Saved data entries:
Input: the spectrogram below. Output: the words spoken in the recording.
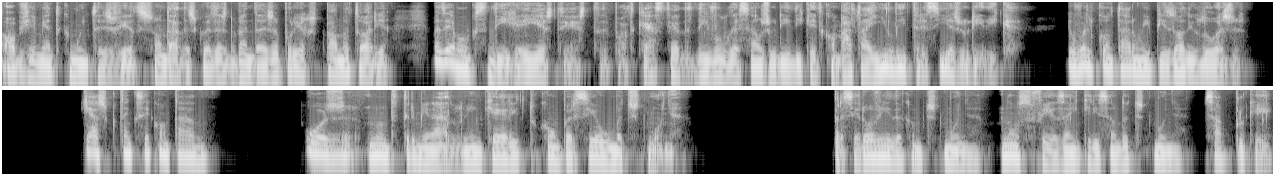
obviamente que muitas vezes são dadas coisas de bandeja por erros de palmatória, mas é bom que se diga, e este, este podcast é de divulgação jurídica e de combate à iliteracia jurídica. Eu vou-lhe contar um episódio de hoje, que acho que tem que ser contado. Hoje, num determinado inquérito, compareceu uma testemunha para ser ouvida como testemunha. Não se fez a inquirição da testemunha. Sabe porquê?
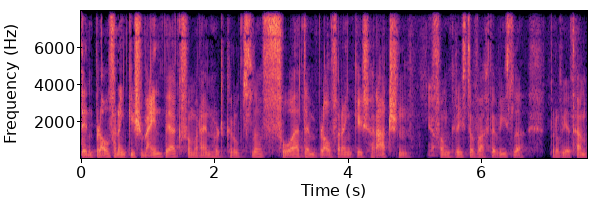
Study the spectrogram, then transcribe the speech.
den Blaufränkisch Weinberg vom Reinhold Krutzler vor dem Blaufränkisch Ratschen ja. vom Christoph Achter-Wiesler probiert haben,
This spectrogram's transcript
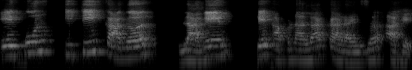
एकूण किती कागद लागेल हे आपणाला काढायचं आहे.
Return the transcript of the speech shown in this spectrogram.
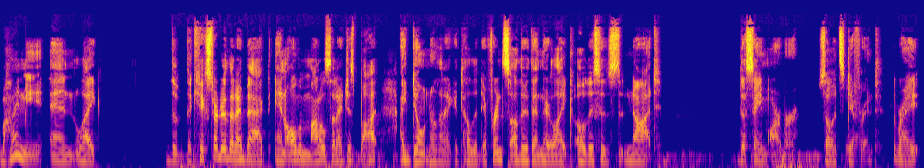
behind me, and like the the Kickstarter that I backed and all the models that I just bought, I don't know that I could tell the difference other than they're like, oh, this is not the same armor, so it's Yeah. different, right?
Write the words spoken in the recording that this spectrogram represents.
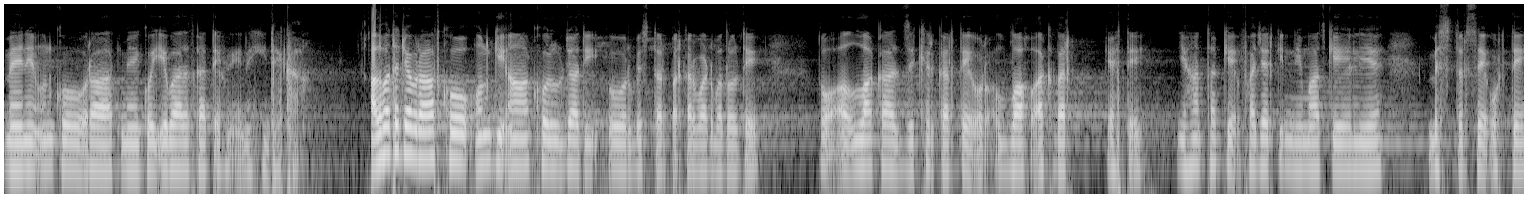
میں نے ان کو رات میں کوئی عبادت کرتے ہوئے نہیں دیکھا۔ البتہ جب رات کو ان کی آنکھ کھل جاتی اور بستر پر کروٹ بدلتے تو اللہ کا ذکر کرتے اور اللہ اکبر کہتے، یہاں تک کہ فجر کی نماز کے لیے بستر سے اٹھتے۔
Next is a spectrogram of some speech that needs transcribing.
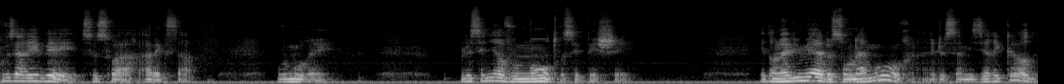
vous arrivez ce soir avec ça, vous mourrez. Le Seigneur vous montre ses péchés. Et dans la lumière de son amour et de sa miséricorde,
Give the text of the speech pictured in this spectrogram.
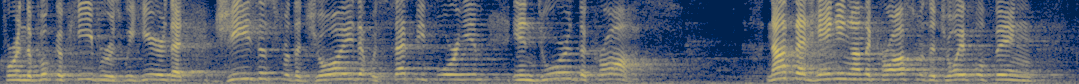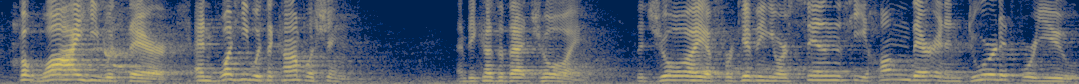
For in the book of Hebrews, we hear that Jesus, for the joy that was set before him, endured the cross. Not that hanging on the cross was a joyful thing, but why he was there and what he was accomplishing. And because of that joy, the joy of forgiving your sins, he hung there and endured it for you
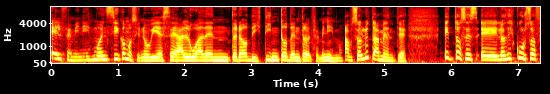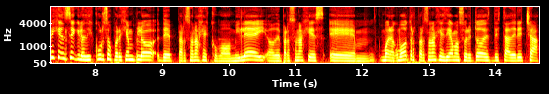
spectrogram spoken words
el feminismo en sí como si no hubiese algo adentro distinto dentro del feminismo. Absolutamente. Entonces, eh, los discursos, fíjense que los discursos, por ejemplo, de personajes como Milley o de personajes, eh, bueno, como otros personajes, digamos, sobre todo de, esta derecha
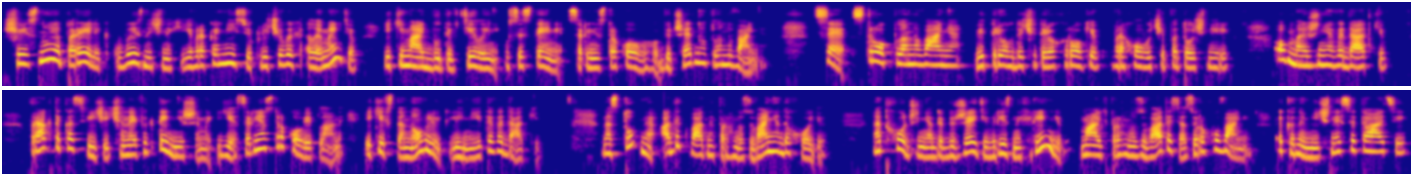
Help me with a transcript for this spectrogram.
що існує перелік визначених Єврокомісією ключових елементів, які мають бути втілені у системі середньострокового бюджетного планування. Це строк планування від 3 до 4 років, враховуючи поточний рік, обмеження видатків. Практика свідчить, що найефективнішими є середньострокові плани, які встановлюють ліміти видатків. Наступне адекватне прогнозування доходів. Надходження до бюджетів різних рівнів мають прогнозуватися з урахуванням економічної ситуації,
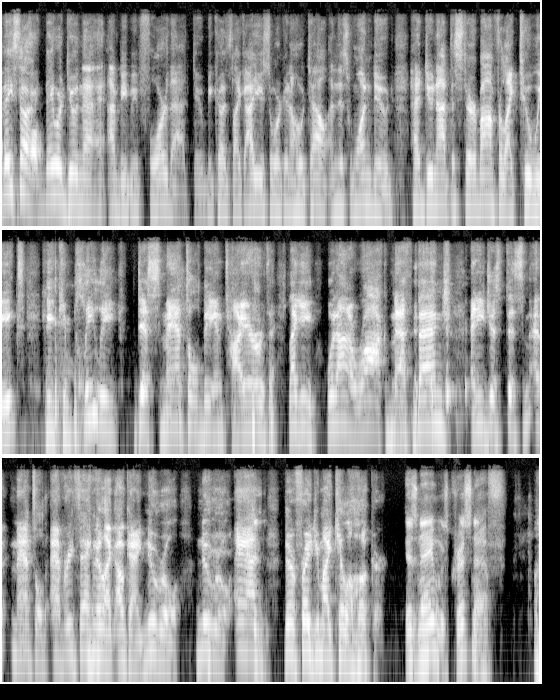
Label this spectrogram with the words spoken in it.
they started they were doing that I mean before that, dude, because like I used to work in a hotel and this one dude had do not disturb on for like two weeks. He completely dismantled the entire thing. Like he went on a rock meth bench and he just dismantled everything. They're like, okay, new rule, new rule. And they're afraid you might kill a hooker. His name was Chris Neff.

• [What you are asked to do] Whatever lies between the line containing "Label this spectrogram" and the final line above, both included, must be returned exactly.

• [Response area]
Label this spectrogram with the words spoken in it.
they started they were doing that I mean before that, dude, because like I used to work in a hotel and this one dude had do not disturb on for like two weeks. He completely dismantled the entire thing. Like he went on a rock meth bench and he just dismantled everything. They're like, okay, new rule, new rule. And they're afraid you might kill a hooker. His name was Chris Neff.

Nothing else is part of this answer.